By Angelica Haggert
Ten for two.
If you know what this means you are likely a “camp person” and understand that you spend 10 months of the year, dreaming about the two months you get to spend at Jewish residential camp. Last May, when the government announced that sleep away camps would not be allowed to run, Camp B’nai Bnai of Ottawa, like many others changed the slogan to 22 for two: 22 months dreaming and planning for what is hoped will be an idyllic two months; July and August 2021.
If you went to summer camp as a child, you know the memories you made have lasted a lifetime and immediately appreciate this slogan.
Last summer, day camps were permitted to continue — at the last minute and with reduced capacities — while residential overnight camps couldn’t proceed.
At Camp B’nai Brith of Ottawa, director Cindy Benedek said the government’s decision was particularly painful as it. was supposed to be CBB’s 85th year of camp.
Like many people, Benedek was “born and raised” in a camp setting. From attending as a child, through a counsellor-in-training program and then ultimately to spending summers making camp magic happen for other kids — camp experiences tend to form who you become and what you choose to do with your life. There’s a series of huge life moments that camp brings you that CBB kids didn’t get to experience last summer.
“I have three children and for my oldest, it was supposed to be her first time being a staff member,” said Benedek. “My middle child was supposed to be a CIT, one of the best summers you have at camp. We lost a lot of milestone moments. We had this moment as a family mourning the loss of the summer.”
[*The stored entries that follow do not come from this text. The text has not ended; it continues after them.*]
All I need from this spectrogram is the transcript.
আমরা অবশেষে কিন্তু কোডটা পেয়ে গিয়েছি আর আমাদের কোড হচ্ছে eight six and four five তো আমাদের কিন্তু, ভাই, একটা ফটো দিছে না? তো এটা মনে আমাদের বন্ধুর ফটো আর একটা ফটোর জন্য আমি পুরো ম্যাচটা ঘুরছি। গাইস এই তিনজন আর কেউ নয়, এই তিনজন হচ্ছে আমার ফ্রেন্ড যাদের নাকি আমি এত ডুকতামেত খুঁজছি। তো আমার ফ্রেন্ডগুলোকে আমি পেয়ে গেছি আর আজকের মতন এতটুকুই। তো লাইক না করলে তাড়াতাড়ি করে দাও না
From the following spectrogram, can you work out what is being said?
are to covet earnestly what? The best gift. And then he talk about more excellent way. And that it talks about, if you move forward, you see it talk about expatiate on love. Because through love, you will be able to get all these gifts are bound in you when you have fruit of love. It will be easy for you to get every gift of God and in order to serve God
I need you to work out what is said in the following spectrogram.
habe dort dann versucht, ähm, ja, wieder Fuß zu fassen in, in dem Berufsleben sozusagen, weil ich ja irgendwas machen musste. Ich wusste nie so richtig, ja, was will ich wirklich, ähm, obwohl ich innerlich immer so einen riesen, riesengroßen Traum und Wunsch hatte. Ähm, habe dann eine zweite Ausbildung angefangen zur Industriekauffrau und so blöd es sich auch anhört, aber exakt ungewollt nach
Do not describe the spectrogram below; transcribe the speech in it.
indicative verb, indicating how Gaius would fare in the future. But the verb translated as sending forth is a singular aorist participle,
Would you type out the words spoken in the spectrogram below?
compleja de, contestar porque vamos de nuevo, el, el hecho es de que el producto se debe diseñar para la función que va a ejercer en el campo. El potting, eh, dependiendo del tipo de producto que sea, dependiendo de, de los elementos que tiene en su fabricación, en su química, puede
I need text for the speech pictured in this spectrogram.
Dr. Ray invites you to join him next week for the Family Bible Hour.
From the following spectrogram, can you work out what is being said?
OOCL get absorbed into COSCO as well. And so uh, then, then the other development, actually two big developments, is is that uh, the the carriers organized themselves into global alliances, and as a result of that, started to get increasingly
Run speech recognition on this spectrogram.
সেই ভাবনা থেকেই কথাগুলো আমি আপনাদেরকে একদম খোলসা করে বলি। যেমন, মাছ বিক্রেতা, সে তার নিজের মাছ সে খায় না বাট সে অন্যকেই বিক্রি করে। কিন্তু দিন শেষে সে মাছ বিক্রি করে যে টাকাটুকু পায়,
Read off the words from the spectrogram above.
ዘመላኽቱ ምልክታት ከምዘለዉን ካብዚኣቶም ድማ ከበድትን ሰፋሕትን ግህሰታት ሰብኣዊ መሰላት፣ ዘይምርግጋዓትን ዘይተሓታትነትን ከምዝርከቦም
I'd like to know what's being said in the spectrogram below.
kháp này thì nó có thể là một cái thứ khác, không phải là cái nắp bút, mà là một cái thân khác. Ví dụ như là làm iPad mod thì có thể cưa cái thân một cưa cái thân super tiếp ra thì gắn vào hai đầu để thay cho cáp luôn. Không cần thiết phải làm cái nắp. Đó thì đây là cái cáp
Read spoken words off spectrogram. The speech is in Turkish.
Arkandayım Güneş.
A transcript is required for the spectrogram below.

Devora Caytak, with Camp Gan Israel said being able to ultimately hold some form of camp last summer was a shock.
“We didn’t know if we’d be able to have camp and we found out in June that we could have camp,” said Caytak. For those who have ever been involved in camp planning or even registered a child for a summer camp session, you’d know that camps registration usually opens late-winter, with planning beginning for the next summer as soon as summer ends.
“We were thinking ‘Should we, should we not,’ and finally we decided we would have it and follow the government protocol — staff had to wear masks and social distance … when parents dropped off their kids, we met them at the entrance and screened them and took their temperature and accepted them into camp.”
At the Soloway Jewish Community Centre, the doors closed mid-March and didn’t open again for four months, until mid-July.
“We opened solely at that point to operate a modified day camp program,” said SJCC president and COO Barry Sohn.
Pre-pandemic the SJCC camp would have 700-800 children registered, with 400 kids on site in camp programs any given week.
“At capacity with our reduced capacity, we were accommodating 200 children on site — roughly half of what we could do before the pandemic,” said Sohn.
Because the announcement for day camps to run was so last minute, Caytak at Camp Gan Israel only ended up with about 20 kids registered — but the staff worked hard to make it both fun and safe for everyone on site.
“Those kids that came, every morning they had a big smile on their face and they were so happy to be at camp. Kids need to be around other kids,” said Caytak. “Everybody was really careful and I think the parents really wanted their kids to be at camp. I was so afraid if someone contracted the virus we’d have to close down — and it didn’t happen.”
There were also no COVID scares at SJCC and they plan to capitalize on their success for summer 2021.
“People are hungry to have things to do for their children. This has been a nightmare year in terms of parents with young children,” said Sohn. “We were very successful last summer, our screenings and our staff and managing the pandemic — everyone was very aware of the protocols established. We intend to do all that again this summer. We do not anticipate that there will be any lessening of the protocols. We know based on what we did last summer what we’re doing already for this summer.”
At CBB, they’ve now had a full year to plan as much as possible for the ever-changing conditions of the pandemic.
“We expect that there will be protocols like a closed bubble, so we’ve decided to plan for that,” said Benedek. CBB will test kids on arrival and keep them in small cohorts for a yet-to-be-determined time period before opening up programming to a wider group.”
Ontario and Quebec camp associations are already lobbying their provincial governments to acknowledge the importance of residential camps and their impacts on kids’ mental health. All camps actively work on their COVID protocols to ensure the experience is safe and positive.
“Camp is a very dynamic experience, both for your Jewish identity but also development and socialization for children at all ages,” said SJCC’s Sohn. “Without camp, there’s a definite void.”
Hopefully that void will be filled for kids of all ages in a Jewish camp setting this summer. It is clear that Ottawa camps are well prepared, eager and optimistic.
Visit each camp’s website to learn more about how they’re planning for summer 2021: